Nurse Barbie (1961)
Nurse is another one of Barbie’s earliest and most frequently occurring jobs, and with 3,072,875 nurses in the US—89% of whom are women—we understand why Nurse Barbie has been such a fixture. Her accessories included a college diploma, a hot water bottle, and a tiny bottle of medicine with a toy-sized spoon.
Nurses are undoubtedly in high demand post-Covid. In 2023, with 1,288,291 job openings marking up 5.3% of all postings in the US. And on the other side of the globe in Australia, there's an urgent need for nurses. In fact, the shortage of nurses has become so acute that healthcare providers have been lowering their requirements to recruit for these hard-to-fill positions. In 2019, 41% of advertised nursing positions required 3+ years of experience, but by 2022 this had become more lax, such that only 27% of postings required that amount of experience.
Doctor Barbie (1988)
Emerging in 1988, Barbie, MD, took a significant leap from designing fashion to diagnosing patients.
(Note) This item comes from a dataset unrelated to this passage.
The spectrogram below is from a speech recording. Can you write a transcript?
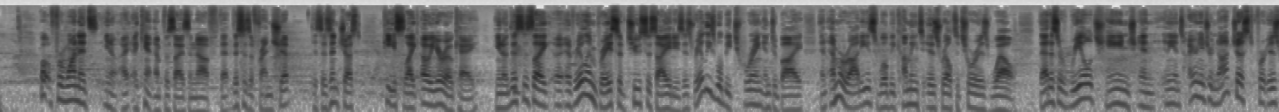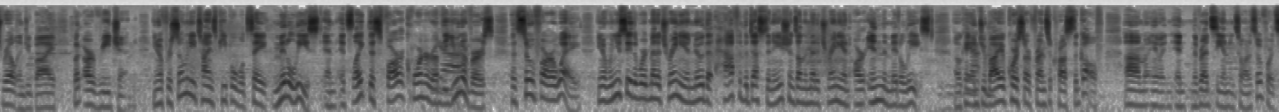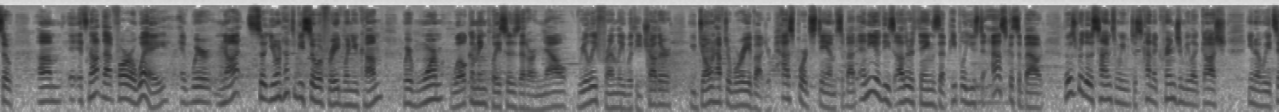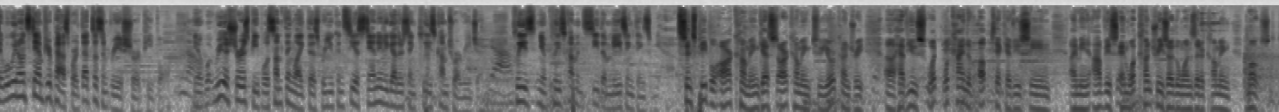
Well, for one, it's, you know, I, I can't emphasize enough that this is a friendship. This isn't just peace like, oh, you're okay. You know, this is like a, a, real embrace of two societies. Israelis will be touring in Dubai, and Emiratis will be coming to Israel to tour as well. That is a real change in, in, the entire nature, not just for Israel and Dubai, but our region. You know, for so many times people will say Middle East, and it's like this far corner of yeah. the universe that's so far away. You know, when you say the word Mediterranean, know that half of the destinations on the Mediterranean are in the Middle East. Okay, yeah. and Dubai, of course, are friends across the Gulf, um, you know, the Red And, and so on and so forth. So um, it's not that far away. We're not so you don't have to be so afraid when you come. We're warm, welcoming places that are now really friendly with each other. You don't have to worry about your passport stamps, about any of these other things that people used to ask us about. Those were those times when we would just kind of cringe and be like, gosh, you know, we'd say, well, we don't stamp your passport. That doesn't reassure people. No. You know, what reassures people is something like this, where you can see us standing together saying, please come to our region. Yeah. Please, you know, please come and see the amazing things we have. Since people are coming, guests are coming to your country, uh, have you, what, what kind of uptick have you seen? I mean, and what countries are the ones that are coming most?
Dr. Barbie stepped onto the scene with her stethoscope, ready to ensure the health and well-being of her community.
Fast forward to 2023, the demand for doctors is among the highest for all occupations: the 340,829 postings for doctors account for 1.398% of all postings in the US. These roles offer an impressive average salary of $223,726.
Pilot Barbie (1989)
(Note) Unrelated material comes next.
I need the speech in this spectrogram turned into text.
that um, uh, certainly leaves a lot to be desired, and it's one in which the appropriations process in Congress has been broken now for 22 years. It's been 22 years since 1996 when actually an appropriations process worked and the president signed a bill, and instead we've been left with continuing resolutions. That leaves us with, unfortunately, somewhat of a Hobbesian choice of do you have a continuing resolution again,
Barbie took to the skies once again in 1989, but this time she wasn't attending to passengers—she was flying the plane!
In today's market, there are 28,247 job postings for pilots, making up 0.116% of all positions. Those venturing into the aviation industry as pilots can expect an average salary of $73,584. Though just 7% of pilots today are women, Pilot Barbie showed that the sky is not the limit for ambitious girls everywhere. And with a pilot shortage still occuring, we could use more high fliers!
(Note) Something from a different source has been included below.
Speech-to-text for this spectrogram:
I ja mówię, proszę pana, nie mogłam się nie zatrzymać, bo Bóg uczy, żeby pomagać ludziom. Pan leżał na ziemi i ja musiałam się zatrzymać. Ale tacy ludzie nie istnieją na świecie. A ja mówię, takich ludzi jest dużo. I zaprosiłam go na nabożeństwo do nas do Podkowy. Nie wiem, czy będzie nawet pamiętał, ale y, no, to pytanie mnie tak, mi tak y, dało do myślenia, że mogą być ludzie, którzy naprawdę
Police Officer Barbie (1993)
By 1993, Barbie chose to serve and protect her community, donning the uniform of a police officer. Her accessories included a list of “Barbie Safety Tips”— don’t take rides from strangers, and always wear your seatbelt!
In 2023, 20,221 jobs are available for police officers, representing 0.083% of all job postings, and 17% of current police officer jobs are held by women. The roles in law enforcement come with an average salary of $64,637.
Architect Barbie (2010)
In 2010, Mattel introduced us to Barbie with a blueprint. As Architect Barbie—complete with a scale model of her own Dream House—she inspires young minds to consider careers in architecture and design.
Now, in 2023, there are 10,565 job postings for architects, and women make up 28% of current architect jobs in the US. These positions constitute 0.043% of all job openings, with an enticing average salary of $114,815.
Game Developer Barbie (2016)
By 2016, Barbie had fully embraced the digital age. Game Developer Barbie, with her headphones, laptop, and tablet, encapsulates the creative world of game design, coding, and testing.
In the year 2023, while the demand for game developers is niche, it's a growing field with 687 job postings, making up 0.003% of all advertised positions. Those who enter this innovative industry can expect an average salary of $130,562.
Over the years, kids and collectors have seen the Mattel doll in hundreds of jobs, and Barbie has both reflected women’s participation in various careers as well as pushed the envelope on what people—and especially girls—think women can do. From designing eye-catching looks and the next great game to serving people in the skies and on the streets, Barbie has inspired generations to find their own best fit in the workforce. Of the roles Barbie has held, many are historically female-dominated, but as the world's view of women has blossomed, so have Barbie's representation of occupations. It's great to see this iconic toy showcase the many opportunities women have in 2023; now let's ensure she is getting equal pay for that same work, shall we?